» **RECORDS SHOWN**:
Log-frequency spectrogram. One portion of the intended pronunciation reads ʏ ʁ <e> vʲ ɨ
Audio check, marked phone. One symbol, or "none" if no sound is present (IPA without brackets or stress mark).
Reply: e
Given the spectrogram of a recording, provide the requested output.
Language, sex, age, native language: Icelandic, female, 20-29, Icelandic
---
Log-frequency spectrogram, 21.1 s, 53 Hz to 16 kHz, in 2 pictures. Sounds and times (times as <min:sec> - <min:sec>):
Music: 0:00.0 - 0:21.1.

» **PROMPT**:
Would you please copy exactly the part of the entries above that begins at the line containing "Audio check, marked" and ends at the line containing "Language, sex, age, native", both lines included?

» **RESPONSE FOR THIS EXERCISE**:
Audio check, marked phone. One symbol, or "none" if no sound is present (IPA without brackets or stress mark).
Reply: e
Given the spectrogram of a recording, provide the requested output.
Language, sex, age, native language: Icelandic, female, 20-29, Icelandic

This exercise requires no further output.